Results for Paulo Costa Lima (not all results may be relevant):
Paulo Costa Lima is very active as an editor and administrator, he has held various positions in Bahia promoting new music, and is considered to be the second generation of the Grupo de Compositores da Bahia (Group of Composers of Bahia) that was formed in 1966, with the basic assertion that it was “mainly against all and every asserted principle”. Thirty years later, during the Festival Sonidos de las Americas in New York, promoted by the American Composers Orchestra and the Carnegie Hall, Costa Lima still continued to admire and adhere to this anti-canon, which must be understood in the context of the various musical manifestos launched in Brazil since the 1950s and in the light of an unmistakably Bahian anarchical taste.

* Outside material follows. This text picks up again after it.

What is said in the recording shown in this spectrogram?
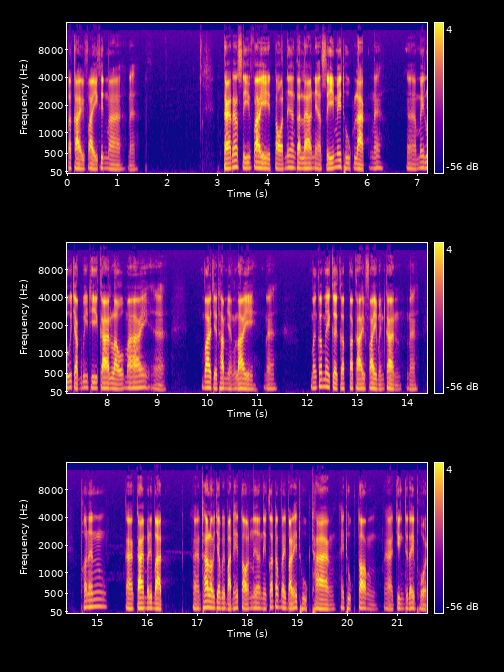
ประกายไฟขึ้นมานะ แต่ถ้าสีไฟต่อเนื่องกันแล้วเนี่ย สีไม่ถูกหลักนะไม่รู้จักวิธีการเหลาไม้ว่าจะทำอย่างไรนะ มันก็ไม่เกิดกับประกายไฟเหมือนกันนะ เพราะนั้นการปฏิบัติถ้าเราจะปฏิบัติให้ต่อเนื่องเนี่ยก็ต้องปฏิบัติให้ถูกทางให้ถูกต้องจึงจะได้ผล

His recent interests include the theory of rhythm (compositional applications of rhythmic patterns of Bahia’s candomblé), music and psychoanalysis, and the teaching of composition. He has published several articles and two books on these topics.
Paulo Costa Lima is a well-known composer from Salvador, Bahia, has been a professor of composition at the School of Music of the Federal University of Bahia since 1979. He studied at the same institution (with Lindembergue Cardoso, Ernst Widmer and Jamary Oliveira) and also at the University of Illinois at Urbana-Champaign (Herbert Brün and Ben Johnston).
From 1996-2002 he occupied the position of Assistant President of the Federal University of Bahia, and from 2005–2008 President of the Gregório de Mattos Foundation, an institution which is responsible for the cultural policy of the city of Salvador. Salvador was the first capital of Brazil (from 1549 to 1763) — and is widely recognized as a cultural reference, an important synapse for european and african mentalities.
Costa Lima states: “It is quite possible that ethnomusicology and composition are capable of exchanging respectful looks at each other, shying away from the easy paradises of our past. This has been the hope in some of my recent works, while recognizing that the terrain is as swampy as musical libido”.